Food & Cooking Book Reviews

THE MEZCAL RUSH by Granville Greene
BIOGRAPHY & MEMOIR
Released: March 14, 2017

"A rich, inclusive portrait of one of the world's great drinks."
A longtime journalist takes a cultural deep dive into the history and contemporary re-emergence of Mexico's second-most-famous elixir. Read full book review >
A REALLY BIG LUNCH by Jim Harrison
BIOGRAPHY & MEMOIR
Released: March 24, 2017

"If this is the last we get from Harrison, it serves as a fitting memorial."
A celebration of eating well and drinking even better as a recipe for the good life. Read full book review >

BIOGRAPHY & MEMOIR
Released: March 28, 2017

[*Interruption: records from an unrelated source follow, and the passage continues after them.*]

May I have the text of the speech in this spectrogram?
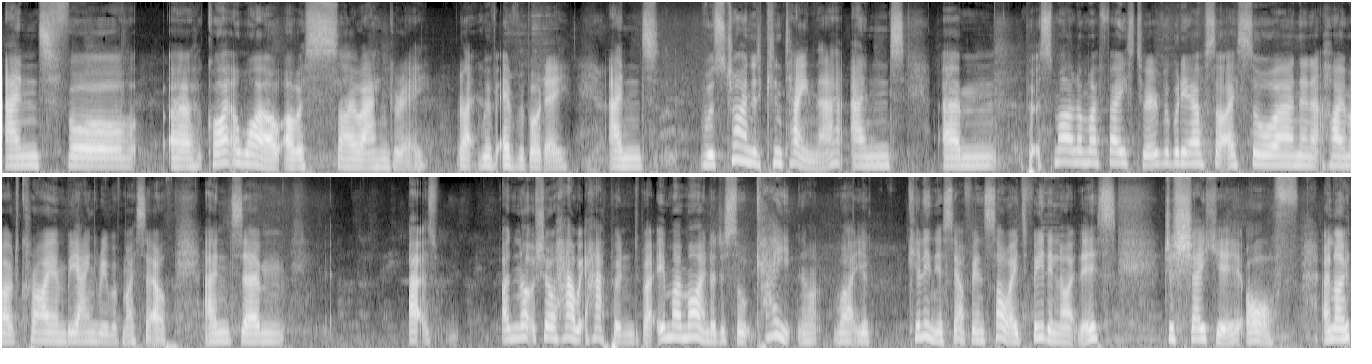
and for uh, quite a while I was so angry, right, with everybody, and was trying to contain that and um, put a smile on my face to everybody else that I saw, and then at home I would cry and be angry with myself, and um, at, I'm not sure how it happened, but in my mind I just thought, Kate, right, you're killing yourself inside, feeling like this. Just shake it off. And I,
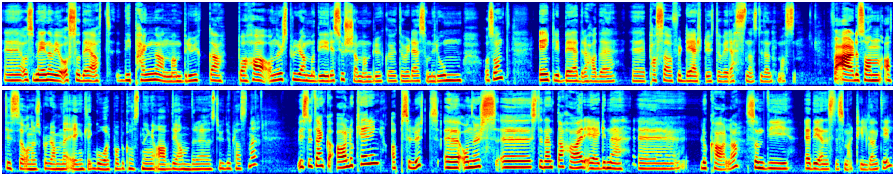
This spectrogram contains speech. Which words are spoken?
Og så mener vi jo også det at de pengene man bruker på å ha honorsprogram, og de ressursene man bruker utover det som rom og sånt, egentlig bedre hadde passa og fordelt utover resten av studentmassen. For er det sånn at disse honors-programmene egentlig går på bekostning av de andre studieplassene? Hvis du tenker allokering, absolutt. Eh, Honors-studenter har egne eh, lokaler som de er de eneste som har tilgang til.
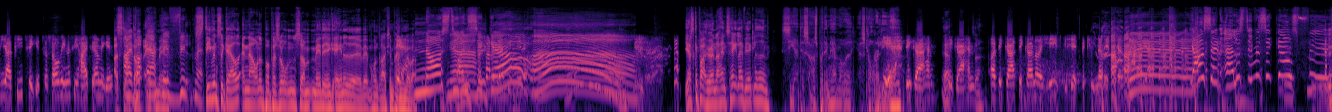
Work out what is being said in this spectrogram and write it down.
VIP-tickets, og så var vi inde og sige hej til ham igen. Og slap Ej, hvor er med det vildt, mand. Steven Seagal er navnet på personen, som Mette ikke anede, øh, hvem hun drak champagne Ja. med var. Nå, Steven Ja. Seagal. Ah. Jeg skal bare høre, når han taler i virkeligheden, siger han det så også på den her måde? Jeg slår dig lige Ja, ihjel. det gør han. Ja, Det gør han. så. Og det gør, det gør noget helt specielt ved kvinder. Det alle Steven Seagals film.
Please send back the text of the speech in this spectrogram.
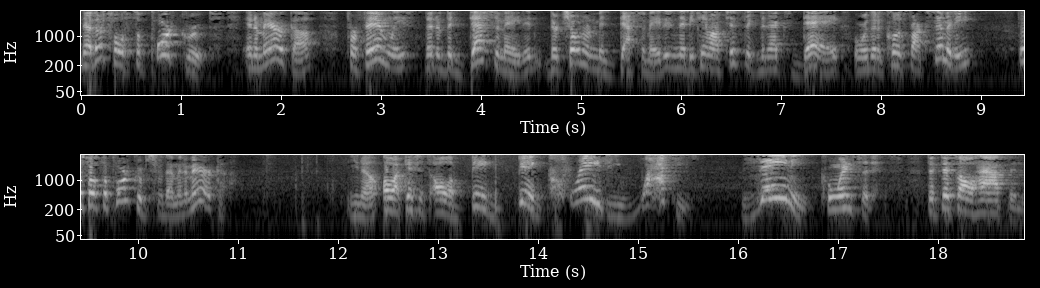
Now, there's whole support groups in America for families that have been decimated, their children have been decimated, and they became autistic the next day or within a close proximity. There's whole support groups for them in America. You know, oh, I guess it's all a big, big, crazy, wacky, zany coincidence that this all happened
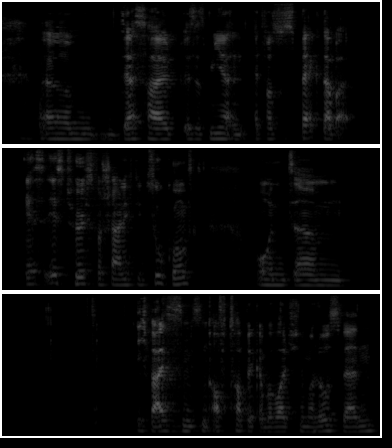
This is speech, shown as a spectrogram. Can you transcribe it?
ähm, deshalb ist es mir etwas suspekt, aber es ist höchstwahrscheinlich die Zukunft und ähm, ich weiß, es ist ein bisschen off-topic, aber wollte ich nochmal loswerden.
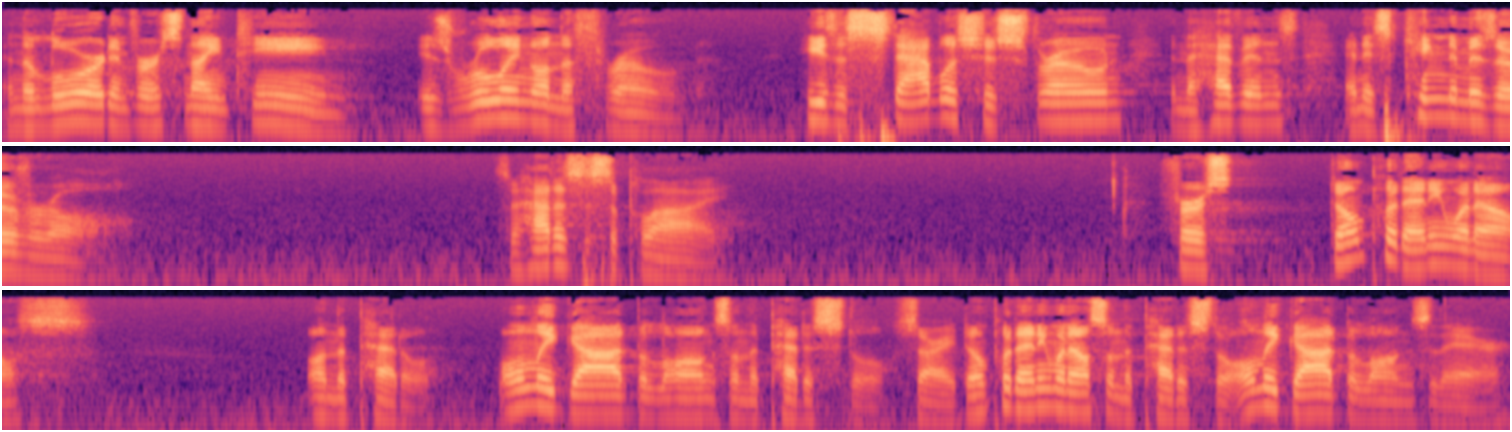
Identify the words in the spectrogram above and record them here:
And the Lord, in verse 19, is ruling on the throne. He's established His throne in the heavens, and His kingdom is over all. So, how does this apply? First, don't put anyone else on the pedal. Only God belongs on the pedestal. Sorry, don't put anyone else on the pedestal. Only God belongs there.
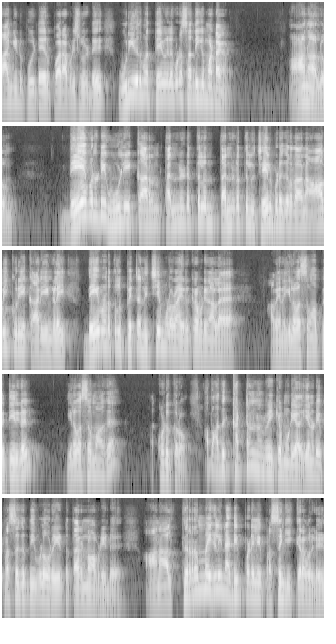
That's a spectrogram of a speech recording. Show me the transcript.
வாங்கிட்டு போயிட்டே இருப்பார் அப்படின்னு சொல்லிட்டு உரிய விதமாக தேவைகளை கூட சந்திக்க மாட்டாங்க. ஆனாலும் தேவனுடைய ஊழியக்காரன் தன்னிடத்திலும் தன்னிடத்தில் செயல்படுகிறதான ஆவிக்குரிய காரியங்களை தேவனிடத்தில் பெற்ற நிச்சயமுள்ளவனாக இருக்கிறபடினால அவனை இலவசமாக பெற்றீர்கள் இலவசமாக கொடுக்குறோம். அப்போ அது கட்டணம் நிர்ணயிக்க முடியாது. என்னுடைய பிரசங்கத்தை இவ்வளோ ரேட்டு தரணும் அப்படின்ட்டு. ஆனால் திறமைகளின் அடிப்படையில் பிரசங்கிக்கிறவர்கள்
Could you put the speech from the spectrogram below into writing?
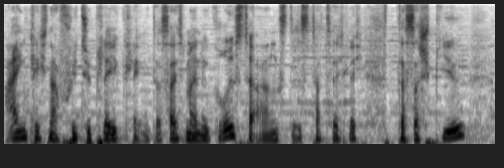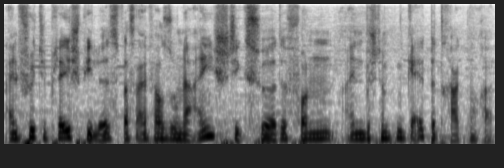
eigentlich nach Free-to-Play klingt. Das heißt, meine größte Angst ist tatsächlich, dass das Spiel ein Free-to-Play-Spiel ist, was einfach so eine Einstiegshürde von einem bestimmten Geldbetrag noch hat.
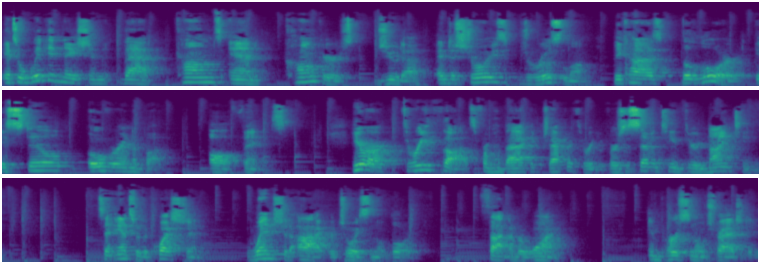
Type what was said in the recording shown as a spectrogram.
it's a wicked nation that comes and conquers Judah and destroys Jerusalem, because the Lord is still over and above all things. Here are three thoughts from Habakkuk chapter 3, verses 17 through 19, to answer the question when should I rejoice in the Lord? Thought number one in personal tragedy.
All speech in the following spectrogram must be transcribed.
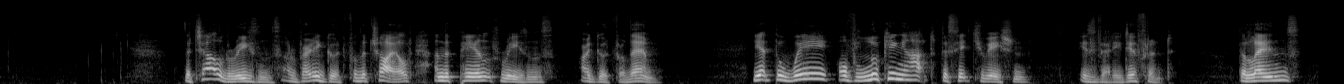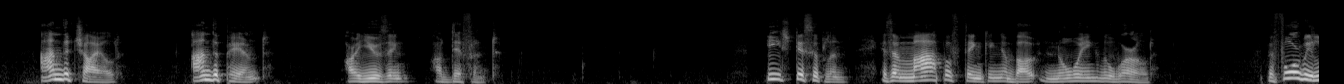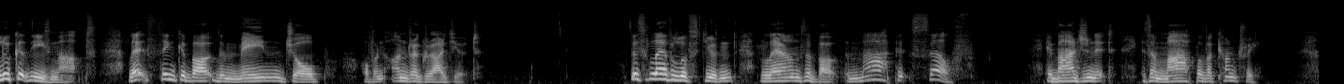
The child reasons are very good for the child and the parents' reasons are good for them. Yet the way of looking at the situation is very different. The lens and the child and the parent are using are different. Each discipline is a map of thinking about knowing the world. Before we look at these maps, let's think about the main job of an undergraduate. This level of student learns about the map itself. Imagine it is a map of a country.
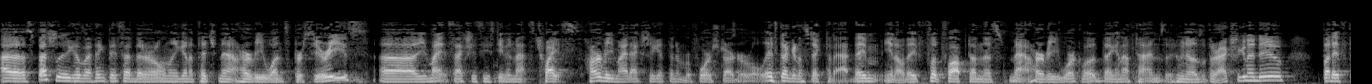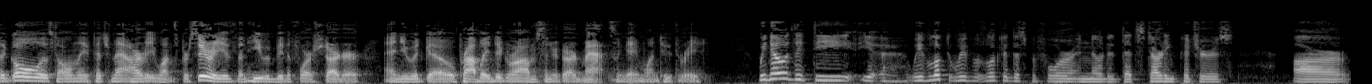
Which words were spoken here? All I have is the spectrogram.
Uh, especially because I think they said they're only going to pitch Matt Harvey once per series. Uh, you might actually see Steven Matz twice. Harvey might actually get the number four starter role if they're going to stick to that. They, you know, they flip flopped on this Matt Harvey workload thing enough times that who knows what they're actually going to do. But if the goal is to only pitch Matt Harvey once per series, then he would be the fourth starter, and you would go probably Degrom, Syndergaard, Matz in game one, two, three. We know that the uh, we've looked we've looked at this before and noted that starting pitchers are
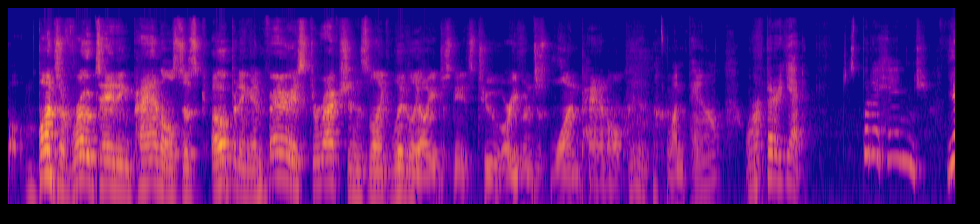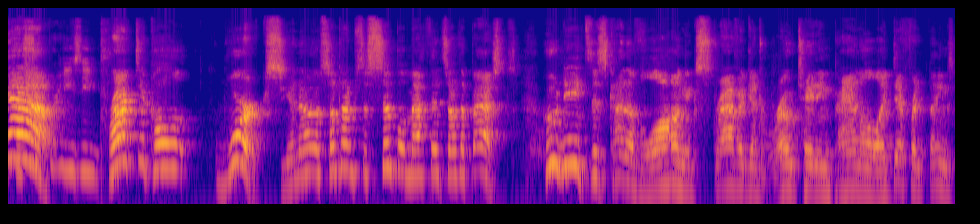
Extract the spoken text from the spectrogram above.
a bunch of rotating panels just opening in various directions. Like literally, all you just need is two, or even just one panel. one panel, or better yet, just put a hinge. Yeah, It's super easy. Practical works. You know, sometimes the simple methods are the best. Who needs this kind of long, extravagant, rotating panel like different things,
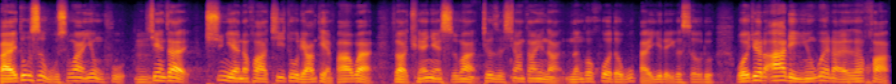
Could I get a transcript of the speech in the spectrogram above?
百度是五十万用户，现在去年的话季度两点八万，是吧？全年十万，就是相当于呢能够获得五百亿的一个收入。我觉得阿里云未来的话，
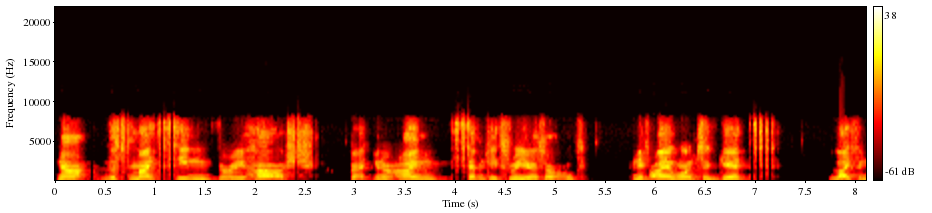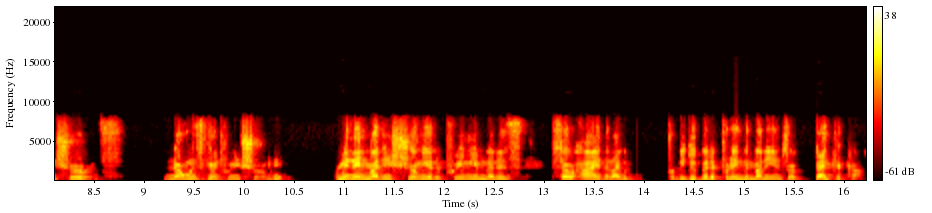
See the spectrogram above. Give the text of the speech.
Now, this might seem very harsh, but you know, I'm 73 years old, and if I want to get life insurance, no one's going to insure me. I mean, they might insure me at a premium that is so high that I would probably do better putting the money into a bank account.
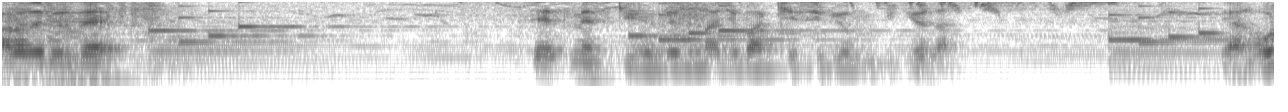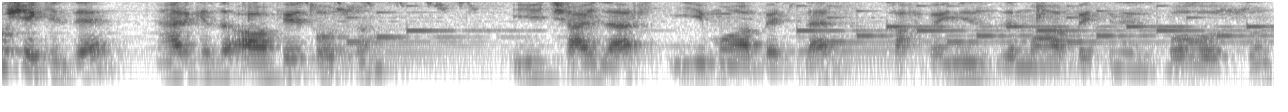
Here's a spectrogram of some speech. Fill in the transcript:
Arada bir de ses mes geliyor. Dedim acaba kesiliyor mu videoda? Yani o şekilde herkese afiyet olsun. İyi çaylar, iyi muhabbetler. Kahvenizle muhabbetiniz bol olsun.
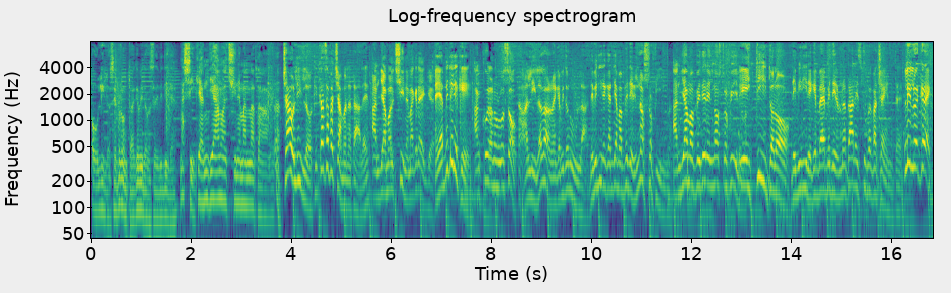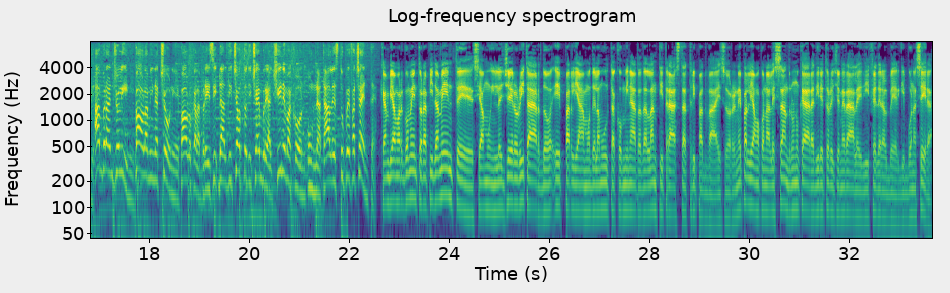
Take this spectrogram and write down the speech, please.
Oh Lillo, sei pronto? Hai capito cosa devi dire? Ma sì, che andiamo al cinema a Natale. Ah, ciao Lillo, che cosa facciamo a Natale? Andiamo al cinema, Greg. E a vedere che? Ancora non lo so. Ah, Lillo, allora non hai capito nulla. Devi dire che andiamo a vedere il nostro film. Andiamo a vedere il nostro film. Il titolo! Devi dire che vai a vedere un Natale stupefacente. Lillo e Greg, Abrangiolini, Paola Minaccioni e Paolo Calabresi dal 18 dicembre al cinema con Un Natale stupefacente. Cambiamo argomento rapidamente, siamo in leggero ritardo e parliamo della multa combinata dall'antitrust a TripAdvisor. Ne parliamo con Alessandro Nucara, direttore generale di Federalberghi. Buonasera.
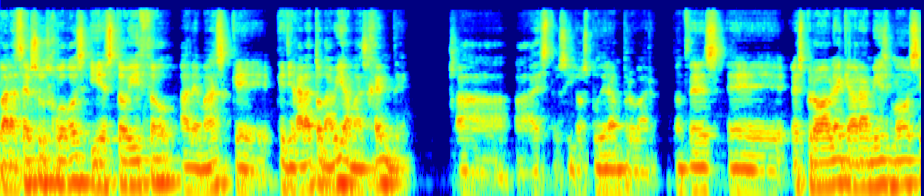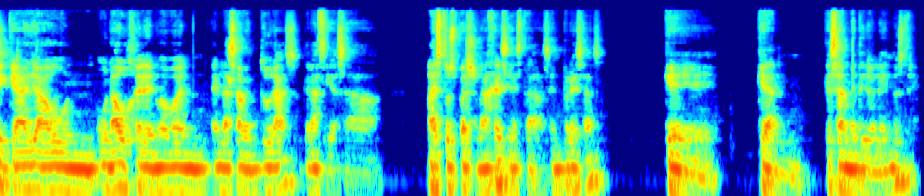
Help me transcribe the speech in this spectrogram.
para hacer sus juegos y esto hizo además que, llegara todavía más gente a, a, estos y los pudieran probar. Entonces es probable que ahora mismo sí que haya un, auge de nuevo en las aventuras gracias a, a estos personajes y a estas empresas que, que, se han metido en la industria.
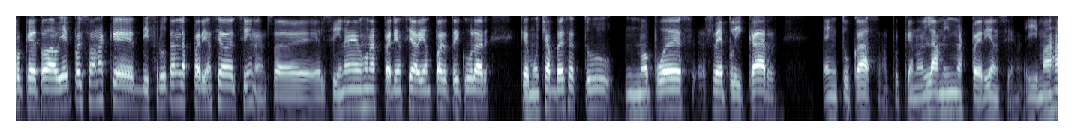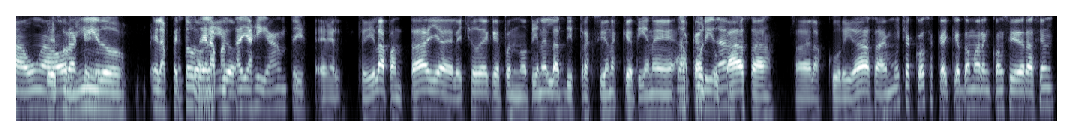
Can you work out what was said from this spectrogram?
Porque todavía hay personas que disfrutan la experiencia del cine. O sea, el cine es una experiencia bien particular que muchas veces tú no puedes replicar en tu casa, porque no es la misma experiencia. Y más aún el sonido, el aspecto de la pantalla gigante. sí, la pantalla, el hecho de que pues no tienes las distracciones que tiene acá en tu casa, de la oscuridad, hay muchas cosas que hay que tomar en consideración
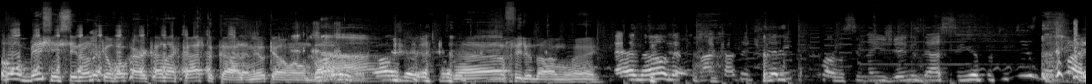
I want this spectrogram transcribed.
o bicho ensinando que eu vou carcar na cata, cara. Meu, que arrombado. Ah, Ah, filho da mãe. É, não, né? Na casa é diferente, mano. Se na Engênios é assim, é tu que diz, né, pai?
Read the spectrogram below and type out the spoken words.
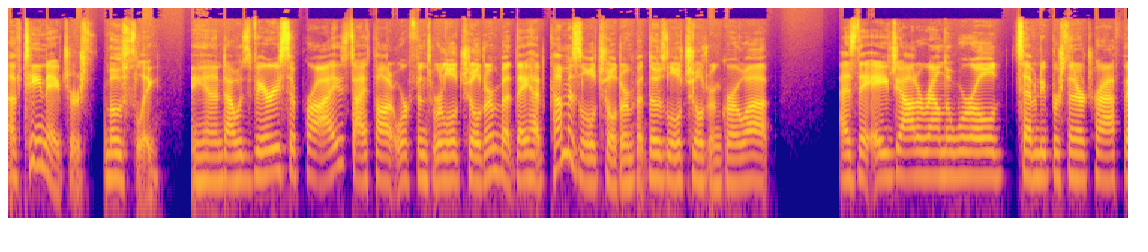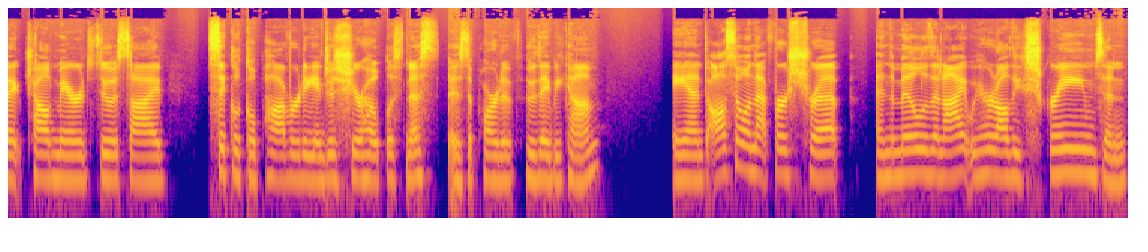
of teenagers mostly. And I was very surprised. I thought orphans were little children, but they had come as little children, but those little children grow up. As they age out around the world, 70% are trafficked, child marriage, suicide cyclical poverty and just sheer hopelessness is a part of who they become. And also on that first trip, in the middle of the night, we heard all these screams and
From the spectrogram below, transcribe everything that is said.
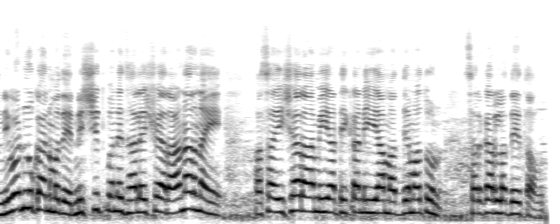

"Readers will certainly come away from the book knowing more about wine and likely eager to explore it further, but even those less inclined to imbibe will be intrigued by Bosker's insights into the nature of smell and taste and the ways training and attention can increase one's pleasure in them."
An 18-month immersion in the study of wine, teaching us not just about what to look for in the glass, but how to experience the world in a new way. Read full book review >
MY MOTHER'S KITCHEN by Peter Gethers
BIOGRAPHY & MEMOIR
Released: April 4, 2017

"A loving family portrait and a treat for foodies."
A celebration of food connects a mother and son. Read full book review >
NOTES ON A BANANA by David Leite
BIOGRAPHY & MEMOIR
Released: April 11, 2017

"A brave and moving tale of food, family, and psychology."
A James Beard Award-winning food blogger tells the story of his struggle to come to terms with his Portuguese heritage, bipolar disorder, and homosexuality. Read full book review >

THE POTLIKKER PAPERS by John T. Edge
FOOD & COOKING
Released: May 16, 2017

"Without question, this is a book for foodies, but it is also for readers who may be indifferent to the food they consume yet care deeply about regionalism, individual health, and race relations, among other themes."
The director of the Southern Foodways Alliance at the University of Mississippi recounts the past 60 years of Southern food traditions, their effects on the South's culture, and vice versa. Read full book review >
Kirkus Interview
Kathleen Kent
author of THE DIME
February 20, 2017

Dallas, Texas is not for the faint of heart. Good thing for Betty Rhyzyk she's from a family of take-no-prisoners Brooklyn police detectives. But in Kathleen Kent’s new novel The Dime, her Big Apple wisdom will only get her so far when she relocates to The Big D, where Mexican drug cartels and cult leaders, deadbeat skells and society wives all battle for sunbaked turf. Betty is as tough as the best of them, but she's deeply shaken when her first investigation goes sideways. Battling a group of unruly subordinates, a persistent stalker, a formidable criminal organization, and an unsupportive girlfriend, the unbreakable Detective Betty Rhyzyk may be reaching her limit. “Violent, sexy, and completely absorbing,” our critic writes in a starred review. “Kent's detective is Sam Spade reincarnated—as a brilliant, modern woman.” View video >